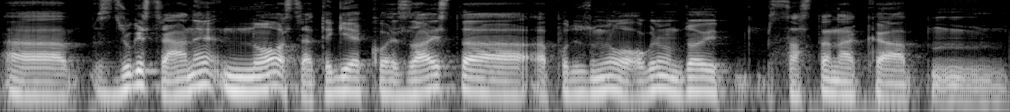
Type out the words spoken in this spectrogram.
Uh, s druge strane, nova strategija koja je zaista podrazumela ogroman broj sastanaka, m,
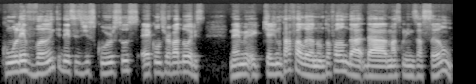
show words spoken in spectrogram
com o levante desses discursos é, conservadores, né? Que a gente não está falando, não estou falando da, da masculinização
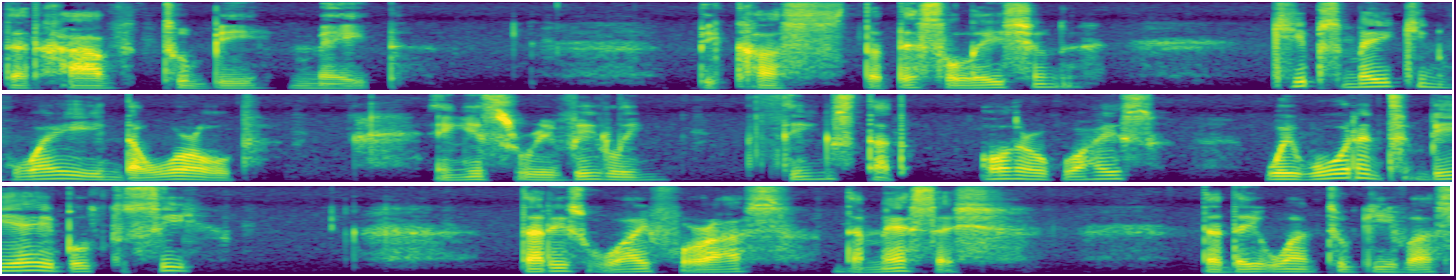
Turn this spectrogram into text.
that have to be made. Because the desolation keeps making way in the world and is revealing things that otherwise we wouldn't be able to see. That is why, for us, the message that they want to give us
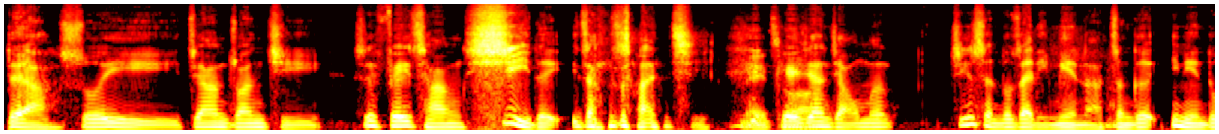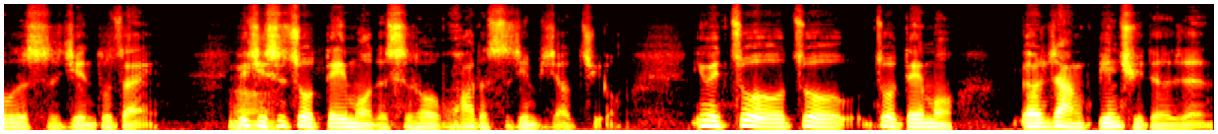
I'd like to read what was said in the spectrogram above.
对啊，所以这张专辑是非常细的一张专辑，没错可以这样讲，我们精神都在里面啊，整个一年多的时间都在。尤其是做 demo 的时候，花的时间比较久，因为做做做 demo 要让编曲的人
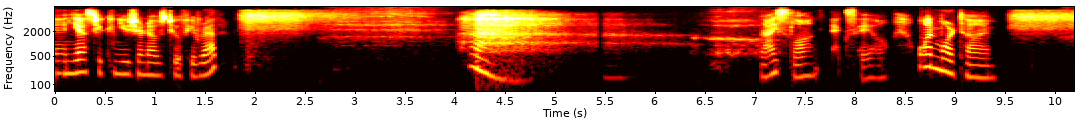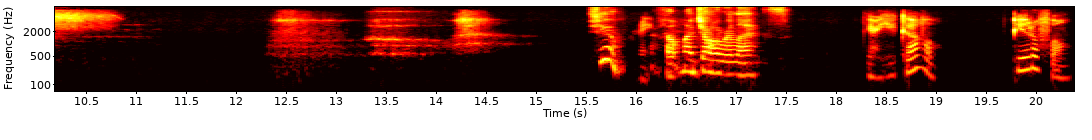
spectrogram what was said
and yes, you can use your nose too if you'd rather. nice long exhale. One more time. Phew, I felt my jaw relax. There you go. Beautiful.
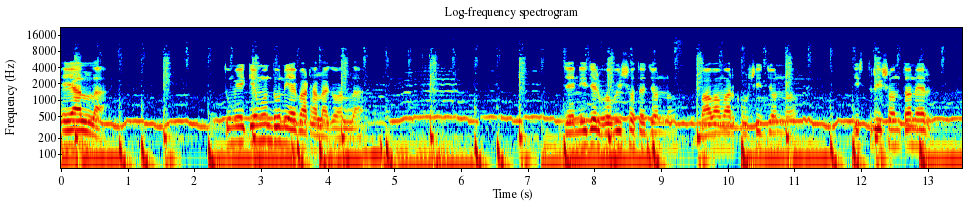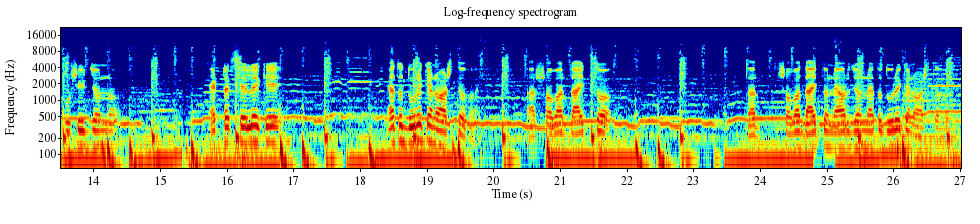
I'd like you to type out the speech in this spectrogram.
হে আল্লাহ, তুমি কেমন দুনিয়ায় পাঠালা গো আল্লাহ? যে নিজের ভবিষ্যতের জন্য বাবা মার খুশির জন্য স্ত্রী সন্তানের খুশির জন্য, একটা ছেলেকে এত দূরে কেন আসতে হয়? আর সবার দায়িত্ব তার সবার দায়িত্ব নেওয়ার জন্য এত দূরে কেন আসতে হবে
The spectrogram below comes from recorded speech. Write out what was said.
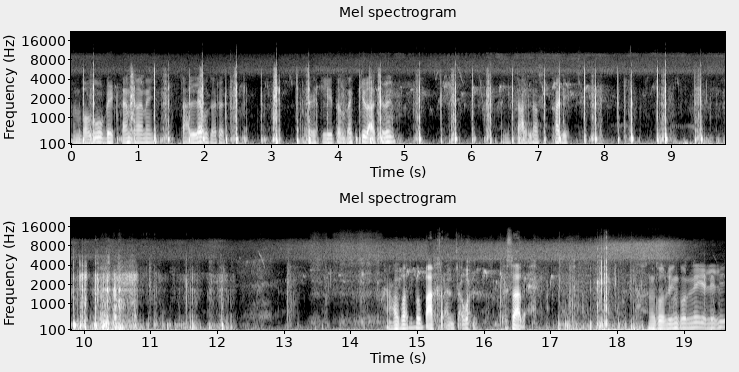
बघू भेटणार का नाही. चालल्यावर घरं भेटली तर नक्की दाखवेन. चाललं असं खाली. आवाज ब पाखरांचा पण. कसा आहे गोलिंग गोलने गेलेली.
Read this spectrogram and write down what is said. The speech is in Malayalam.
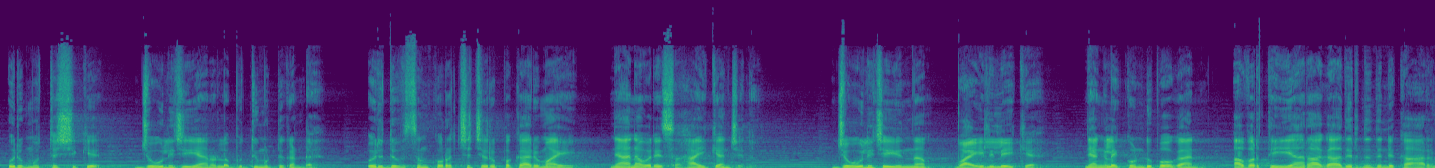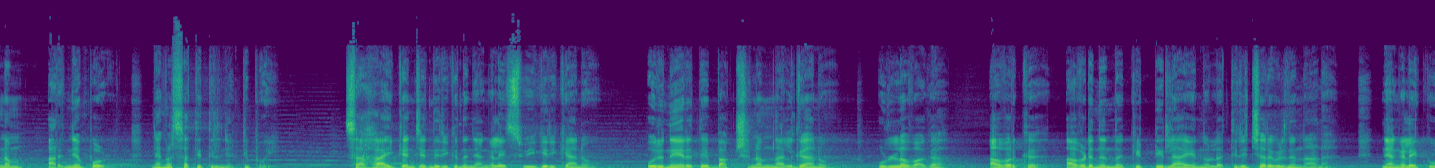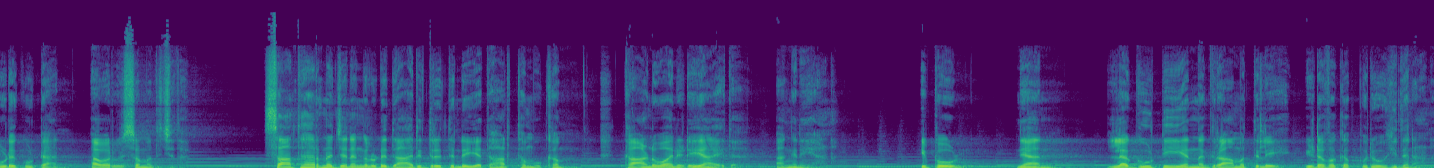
ഒരു മുത്തശ്ശിക്ക് ജോലി ചെയ്യാനുള്ള ബുദ്ധിമുട്ട് കണ്ട് ഒരു ദിവസം കുറച്ച് ചെറുപ്പക്കാരുമായി ഞാൻ അവരെ സഹായിക്കാൻ ചെന്നു. ജോലി ചെയ്യുന്ന വയലിലേക്ക് ഞങ്ങളെ കൊണ്ടുപോകാൻ അവർ തയ്യാറാകാതിരുന്നതിന്റെ കാരണം അറിഞ്ഞപ്പോൾ ഞങ്ങൾ സത്യത്തിൽ ഞെട്ടിപ്പോയി. സഹായിക്കാൻ ചെന്നിരിക്കുന്ന ഞങ്ങളെ സ്വീകരിക്കാനോ ഒരു നേരത്തെ ഭക്ഷണം നൽകാനോ ഉള്ള വക അവർക്ക് അവിടെ നിന്ന് കിട്ടില്ല എന്നുള്ള തിരിച്ചറിവിൽ നിന്നാണ് ഞങ്ങളെ കൂടെ കൂട്ടാൻ അവർ വിസമ്മതിച്ചത്. സാധാരണ ജനങ്ങളുടെ ദാരിദ്ര്യത്തിന്റെ യഥാർത്ഥ മുഖം കാണുവാനിടയായത് അങ്ങനെയാണ്. ഇപ്പോൾ ഞാൻ ലഗൂട്ടി എന്ന ഗ്രാമത്തിലെ ഇടവക പുരോഹിതനാണ്.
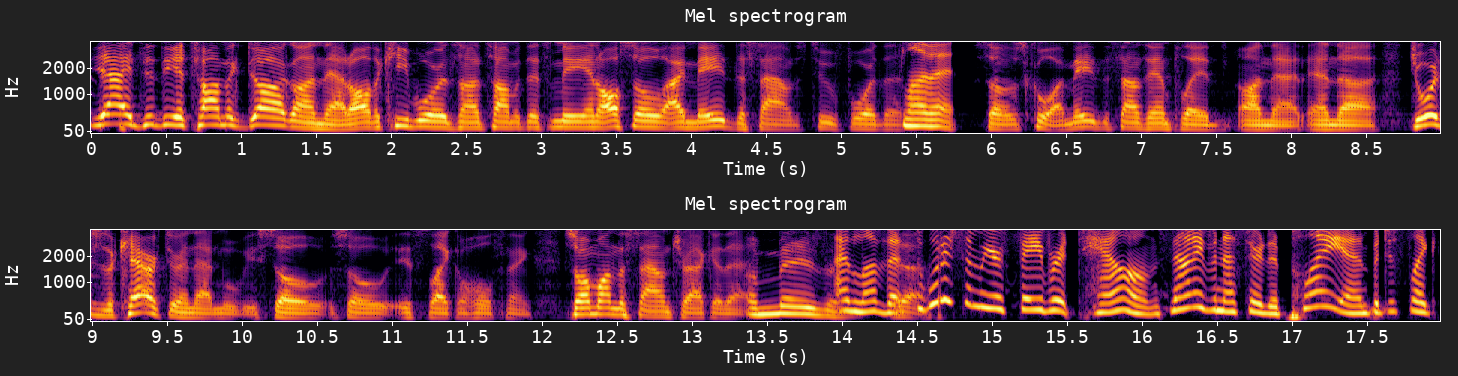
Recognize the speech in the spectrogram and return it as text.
yeah, I did the Atomic Dog on that. All the keyboards on Atomic. That's me, and also I made the sounds too for the. Love it. So it was cool. I made the sounds and played on that. And uh, George is a character in that movie, so so it's like a whole thing. So I'm on the soundtrack of that. Amazing. I love that. Yeah. So, what are some of your favorite towns? Not even necessarily to play in, but just like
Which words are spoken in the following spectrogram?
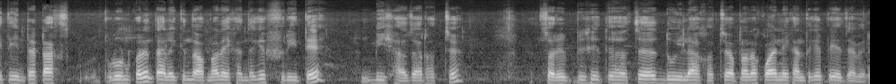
এই তিনটা টাস্ক পূরণ করেন, তাহলে কিন্তু আপনারা এখান থেকে ফ্রিতে বিশ হাজার হচ্ছে, সরি, ফ্রিতে হচ্ছে দুই লাখ হচ্ছে আপনারা কয়েন এখান থেকে পেয়ে যাবেন।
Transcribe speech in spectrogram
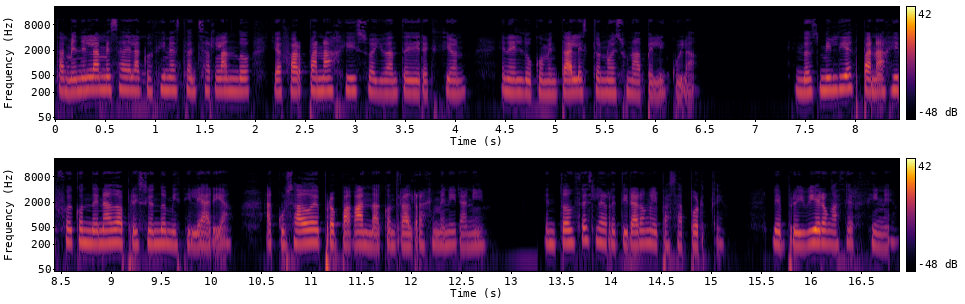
También en la mesa de la cocina están charlando Jafar Panahi, su ayudante de dirección, en el documental Esto no es una película. En 2010, Panahi fue condenado a prisión domiciliaria, acusado de propaganda contra el régimen iraní. Entonces le retiraron el pasaporte, le prohibieron hacer cine.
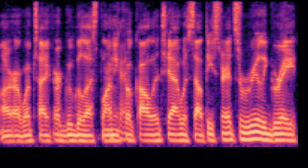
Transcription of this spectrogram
Our, our website or Google us Belonging okay. Co. College. Yeah, with Southeastern, it's really great.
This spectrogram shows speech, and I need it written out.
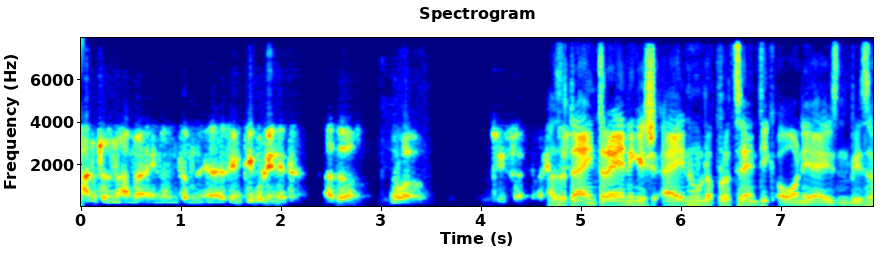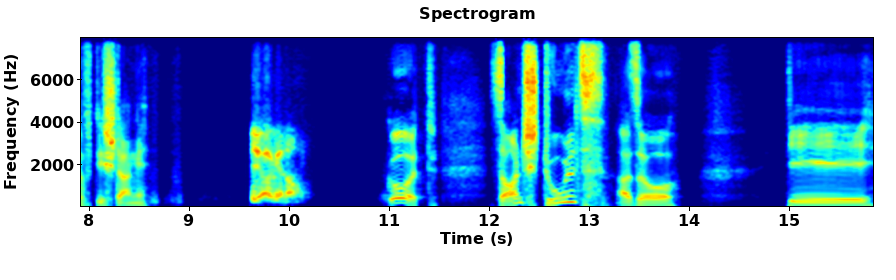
Handeln haben wir in unserem also im Tivoli nicht. Also nur Griffe. Also dein Training ist 100%ig ohne Eisen, bis auf die Stange. Ja, genau. Gut. Sonst Tools, also die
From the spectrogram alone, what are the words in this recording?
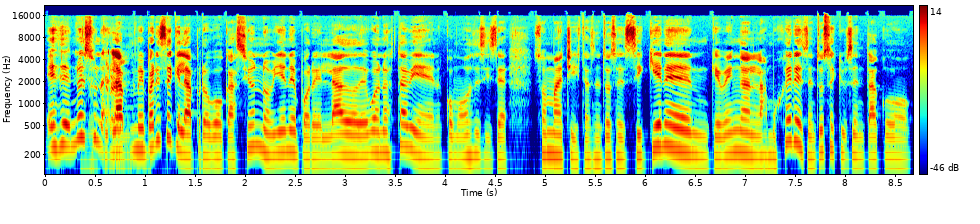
en, no es una, me parece que la provocación no viene por el lado de, bueno, está bien, como vos decís, eh, son machistas. Entonces, si quieren que vengan las mujeres, entonces que usen taco,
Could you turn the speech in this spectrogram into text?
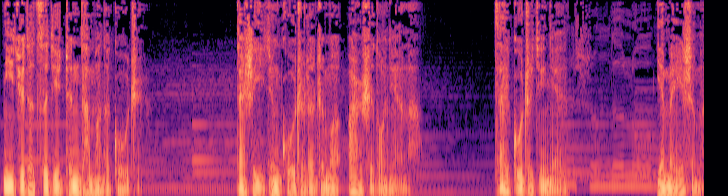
你觉得自己真他妈的固执，但是已经固执了这么二十多年了，再固执几年也没什么。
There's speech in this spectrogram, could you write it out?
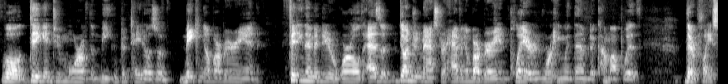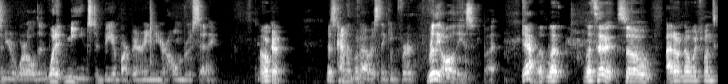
we'll dig into more of the meat and potatoes of making a barbarian, fitting them into your world as a dungeon master, having a barbarian player and working with them to come up with their place in your world and what it means to be a barbarian in your homebrew setting. Okay. That's kind of what I was thinking for really all of these, but Yeah, let, let, let's hit it. So, I don't know which ones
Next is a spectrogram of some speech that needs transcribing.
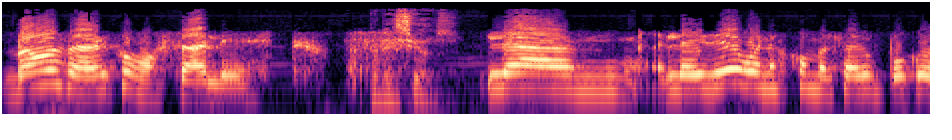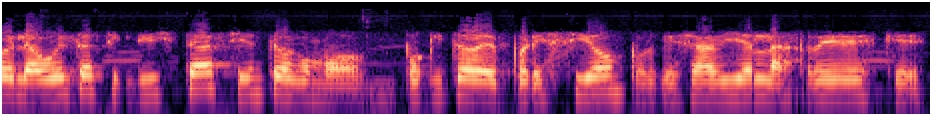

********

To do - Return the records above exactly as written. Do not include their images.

Reply -
Type out the words spoken in this spectrogram.
Uh, s druge strane, nova strategija koja je zaista podrazumela ogroman broj sastanaka, m,
show words spoken in spectrogram
com o levante desses discursos é, conservadores, né? Que a gente não está falando, não estou falando da, da masculinização
Turn this spectrogram into text.
that have to be made. Because the desolation keeps making way in the world and is revealing things that otherwise we wouldn't be able to see. That is why, for us, the message that they want to give us
I'd like to read what was said in the spectrogram above.
对啊，所以这张专辑是非常细的一张专辑，没错可以这样讲，我们精神都在里面啊，整个一年多的时间都在。尤其是做 demo 的时候，花的时间比较久，因为做做做 demo 要让编曲的人
spectrogram what was said
and yes, you can use your nose too if you'd rather. nice long exhale. One more time. Phew, I felt my jaw relax. There you go. Beautiful.
I'd like you to type out the speech in this spectrogram.
হে আল্লাহ, তুমি কেমন দুনিয়ায় পাঠালা গো আল্লাহ? যে নিজের ভবিষ্যতের জন্য বাবা মার খুশির জন্য স্ত্রী সন্তানের খুশির জন্য, একটা ছেলেকে এত দূরে কেন আসতে হয়? আর সবার দায়িত্ব তার সবার দায়িত্ব নেওয়ার জন্য এত দূরে কেন আসতে হবে
The spectrogram below comes from recorded speech. Write out what was said.
बघू भेटणार का नाही. चालल्यावर घरं भेटली तर नक्की दाखवेन. चाललं असं खाली. आवाज ब पाखरांचा पण. कसा आहे गोलिंग गोलने गेलेली.
Read this spectrogram and write down what is said. The speech is in Malayalam.
ഒരു മുത്തശ്ശിക്ക് ജോലി ചെയ്യാനുള്ള ബുദ്ധിമുട്ട് കണ്ട് ഒരു ദിവസം കുറച്ച് ചെറുപ്പക്കാരുമായി ഞാൻ അവരെ സഹായിക്കാൻ ചെന്നു. ജോലി ചെയ്യുന്ന വയലിലേക്ക് ഞങ്ങളെ കൊണ്ടുപോകാൻ അവർ തയ്യാറാകാതിരുന്നതിന്റെ കാരണം അറിഞ്ഞപ്പോൾ ഞങ്ങൾ സത്യത്തിൽ ഞെട്ടിപ്പോയി. സഹായിക്കാൻ ചെന്നിരിക്കുന്ന ഞങ്ങളെ സ്വീകരിക്കാനോ ഒരു നേരത്തെ ഭക്ഷണം നൽകാനോ ഉള്ള വക അവർക്ക് അവിടെ നിന്ന് കിട്ടില്ല എന്നുള്ള തിരിച്ചറിവിൽ നിന്നാണ് ഞങ്ങളെ കൂടെ കൂട്ടാൻ അവർ വിസമ്മതിച്ചത്. സാധാരണ ജനങ്ങളുടെ ദാരിദ്ര്യത്തിന്റെ യഥാർത്ഥ മുഖം കാണുവാനിടയായത് അങ്ങനെയാണ്. ഇപ്പോൾ ഞാൻ ലഗൂട്ടി എന്ന ഗ്രാമത്തിലെ ഇടവക പുരോഹിതനാണ്.
Recognize the speech in the spectrogram and return it as text.
yeah, I did the Atomic Dog on that. All the keyboards on Atomic. That's me, and also I made the sounds too for the. Love it. So it was cool. I made the sounds and played on that. And uh, George is a character in that movie, so so it's like a whole thing. So I'm on the soundtrack of that. Amazing. I love that. Yeah. So, what are some of your favorite towns? Not even necessarily to play in, but just like
Which words are spoken in the following spectrogram?
এই তিনটা টাস্ক পূরণ করেন, তাহলে কিন্তু আপনারা এখান থেকে ফ্রিতে বিশ হাজার হচ্ছে, সরি, ফ্রিতে হচ্ছে দুই লাখ হচ্ছে আপনারা কয়েন এখান থেকে পেয়ে যাবেন।
Transcribe speech in spectrogram
También en la mesa de la cocina están charlando Jafar Panahi, su ayudante de dirección, en el documental Esto no es una película. En 2010, Panahi fue condenado a prisión domiciliaria, acusado de propaganda contra el régimen iraní. Entonces le retiraron el pasaporte, le prohibieron hacer cine.
Transcription of this spectrogram
Our, our website or Google us Belonging okay. Co. College. Yeah, with Southeastern, it's really great.
This spectrogram shows speech, and I need it written out.
Handeln haben wir in unserem also im Tivoli nicht. Also nur Griffe. Also dein Training ist 100%ig ohne Eisen, bis auf die Stange. Ja, genau. Gut. Sonst Tools, also die
From the spectrogram alone, what are the words in this recording?
en, no es una, me parece que la provocación no viene por el lado de, bueno, está bien, como vos decís, eh, son machistas. Entonces, si quieren que vengan las mujeres, entonces que usen taco,
Could you turn the speech in this spectrogram into text?
你觉得自己真他妈的固执，但是已经固执了这么二十多年了，再固执几年也没什么。
There's speech in this spectrogram, could you write it out?
we'll dig into more of the meat and potatoes of making a barbarian, fitting them into your world as a dungeon master, having a barbarian player and working with them to come up with their place in your world and what it means to be a barbarian in your homebrew setting. Okay. That's kind of what I was thinking for really all of these, but Yeah, let, let, let's hit it. So, I don't know which ones
Next is a spectrogram of some speech that needs transcribing.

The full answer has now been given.